The White Sox wasted no time getting on the board Tuesday. Yoán Moncada, who had been struggling as of late, led the game off with a home run four pitches into the inning. Yolmer Sánchez followed suit by sending one of his own into the bleachers, and a Matt Davidson double brought home Daniel Palka to extend the lead to 3-0. Indians’ starter Adam Plutko was lifted after 4.2 innings of work in which he allowed eight hits, two home runs and five earned runs. The Sox would add two more runs in the fifth inning, but their first-inning outpour would be enough, as James Shields and the White Sox bullpen held Cleveland to only one run all night.

“My body feels really good right now,” Shields said following his outing. “Last couple years my body hasn’t really been up to par and, no excuses on my part, but at the end of the day my body feels good and I’m working really hard in between starts.”

“It’s really good to start the game like that,” Sánchez said postgame. “I was just looking for a fastball in and be aggressive on the first pitch.”

Shields was on, picking up his first win since March 29th in the season opener against Kansas City. More importantly the victory ended a 12-game winless streak. He went seven innings deep, allowing only one run and four hits.  Shields has actually pitched well recently. Tuesday night’s performance was Shields’s eighth quality start of the season, and he has thrown a 2.57 ERA in his last five home starts. Shields’s shortcomings have been mostly out of his control, with run support being an issue for most of the season. Tuesday night’s win was the first time Shields has received five or more runs of support since April 5th. He has excelled at eating up innings, as Tuesday marked his tenth consecutive start of throwing at least six innings pitched. His starts have reduced the stress of the bullpen, a unit that has tossed 21.2 consecutive scoreless innings and has a 1.75 ERA in June.

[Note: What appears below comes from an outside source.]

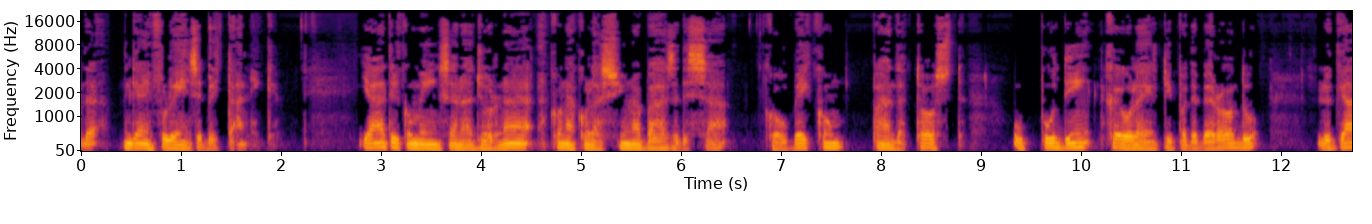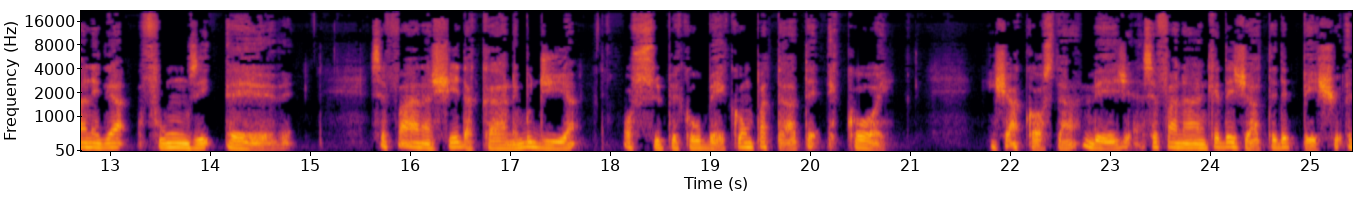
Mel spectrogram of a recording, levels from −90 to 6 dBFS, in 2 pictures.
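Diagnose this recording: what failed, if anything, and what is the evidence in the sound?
Throughout the speech the sound is swirly and hollow, with a watery smear around consonants and blurred attacks, more degraded than a single encode at this quality would leave, even though content still reaches about 20.1 kHz. The stage is the codec: this is likely generation loss, the audio having been decoded and re-encoded around four times, which fits AAC-LC at 64 kbit/s. Each pass requantises on a shifted frame grid, so noise and spectral holes accumulate.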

“It feels good,” Shields said on collecting an elusive win. “I mean, the boys came out swinging it early, get me a couple runs there… It definitely gave me a lot of confidence to attack the zone tonight against a really good lineup, so it was a good overall win.”

“We really needed him, obviously, to kind of get us those last few outs in the seventh,” manager Rick Renteria said. “This is a pretty tough lineup and we needed to be able to have some ability to maneuver and he did, he gave us that ability.”

The White Sox have shown positive signs as of late, having yet to lose a series in June and getting impressive pitching performances from Dylan Covey, Reynaldo Lopez and Carlos Rodón, three young pitchers who could very well be in the rotation of the future. There will most likely be more lows than highs, but such is expected with where the White Sox are in their rebuilding process. Shields is a competitor, and having a veteran arm to lean on and take pressure off pitchers that figure to be such crucial players in the future will be huge in the team’s development. Shields might not be part of their long-term plans, but he can affect those plans by replicating nights like Tuesday.

Twitter: @crbevins11

Hear audio from Rick Renteria, James Shields and Yolmer Sánchez.